Vicarious liability, sometimes called imputed liability, is a legal concept that extends responsibility for one person’s actions to another person.

This other person does not have to be directly responsible for the incident — they only need to have a business, organizational or family connection to the person who committed the act.

Examples of vicarious liability include:

  • When an employer is held accountable for the actions of one of its employees
  • When individual business partners are held liable for the actions of fellow partners
  • When parents are considered responsible for the negligent acts of their children or other people’s children while under their supervision
  • When directors and officers are held accountable for acts committed while they were performing duties on behalf of a corporation

Why is vicarious liability applied?

The concept of vicarious liability rests on the legal doctrine called “respondeat superior,” a Latin term meaning “let the master answer.” Essentially, it shifts responsibility for negligence, libel, wrongful conviction and other civil complaints to the individual or organization that is assumed to be senior in the relationship.

The primary reason for invoking vicarious liability in a lawsuit or insurance claim is to shift the burden of payment to the party who is considered most likely able to cover the legal expenses, medical costs, or settlements or judgments that result.

How is vicarious liability justified?

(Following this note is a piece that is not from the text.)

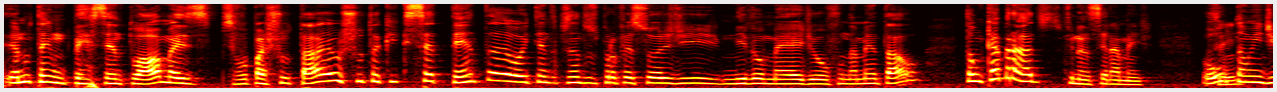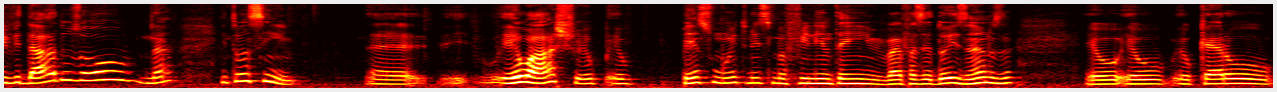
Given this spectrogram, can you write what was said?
Eu não tenho um percentual, mas se for para chutar, eu chuto aqui que 70, 80% dos professores de nível médio ou fundamental estão quebrados financeiramente. Ou Sim. estão endividados, ou. Né? Então, assim, é, eu acho, eu, eu penso muito nisso. Meu filhinho tem, vai fazer dois anos, né? Eu, eu, eu quero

Business owners, parents and organizational leaders are given the assumed right to control the actions of those they supervise. These leaders have a legal duty to maintain a safe environment and train or educate on proper behavior and skills.

Because of this presumed control, they can be considered at fault if the person under their supervision fails to perform their duties appropriately, damages another individual’s property or causes physical harm to someone else.

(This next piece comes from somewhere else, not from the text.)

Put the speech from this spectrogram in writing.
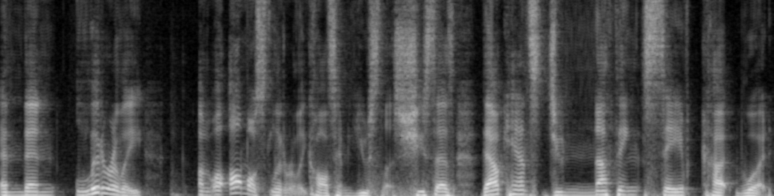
and then literally, uh, well, almost literally calls him useless. She says, Thou canst do nothing save cut wood.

With regard to businesses, this responsibility is in effect only when the employee is on the clock and working within their scope of employment.

This can be a somewhat disputable definition. For example, an employee can be involved in an accident on their way to work or at an after-hours social event. Therefore, the courts have developed more definitive guidelines to clarify vicarious liability.

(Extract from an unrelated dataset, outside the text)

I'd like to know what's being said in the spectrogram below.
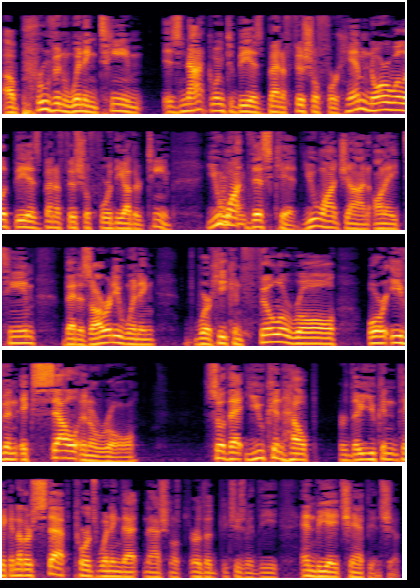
a proven winning team is not going to be as beneficial for him, nor will it be as beneficial for the other team. You mm-hmm. want this kid, you want John on a team that is already winning, where he can fill a role or even excel in a role so that you can help or that you can take another step towards winning that national or the excuse me the NBA championship.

  • Most states exclude incidents that occur during an employee’s commute to or from work. Exceptions may be made when an employee’s personal car is used as part of their job, such as for on-site client visits, or if an accident occurs when an employee’s car is being used for a work-related errand.
  • If a company-sponsored social event is mandatory or the employer benefits from the employee’s attendance, the employer could be held vicariously liable for a related incident. An example might be an employee who is involved in an incident at a client networking event, especially if alcohol was served.
  • If an employee is involved in an incident while completing a personal errand but that personal errand was carried out during a job-assigned task, the case will be reviewed to see how it relates to a legal concept called “frolic and detour.”
    • A frolic is a major departure in either time or distance traveled from the assigned work responsibility.
    • A detour is only a minor departure.
    • The assignment of vicarious liability depends on when the incident occurred — during a frolic, which is considered off the clock, or a detour, which is considered on the clock.
  • Any time a business-owned vehicle is used, whether by an employee or a nonemployee, vicarious liability is typically admissible in a claim or lawsuit.

What about independent contractors?

Typically, independent contractors are held solely liable for their own negligent acts. However, there are some exceptions:

  • If the contractor chosen is considered incompetent or not suitable for the task, the contracting organization could be sued based on negligent hiring.
  • If the contracted work is inherently dangerous, the employer retains primary responsibility.
  • If the business passes responsibilities it isn’t legally able to delegate to a contractor, it can be held liable. This is most often related to workplace safety issues but may also include other issues of supervision and leadership.

Protecting yourself and your organization from vicarious liability

While you may be unable to fully control the actions of others, you can control how you protect your assets. An agent or broker who specializes in liability insurance can help you address your risk of vicarious liability with a range of insurance options.

These may include small-business liability policies, general liability coverage, commercial auto, professional liability (errors and omissions), workers’ compensation, directors and officers insurance, and other policies that can help with any legal fees or expenses related to a claim that invokes your vicarious liability.

When appropriately designed, these same policies can also protect your employees and other related individuals.

Blue Ridge Risk Partners is a top 75 independent insurance agency in the United States. With 22 offices and counting throughout Maryland, Pennsylvania, and West Virginia and access to hundreds of carriers, we are able to meet your unique insurance needs.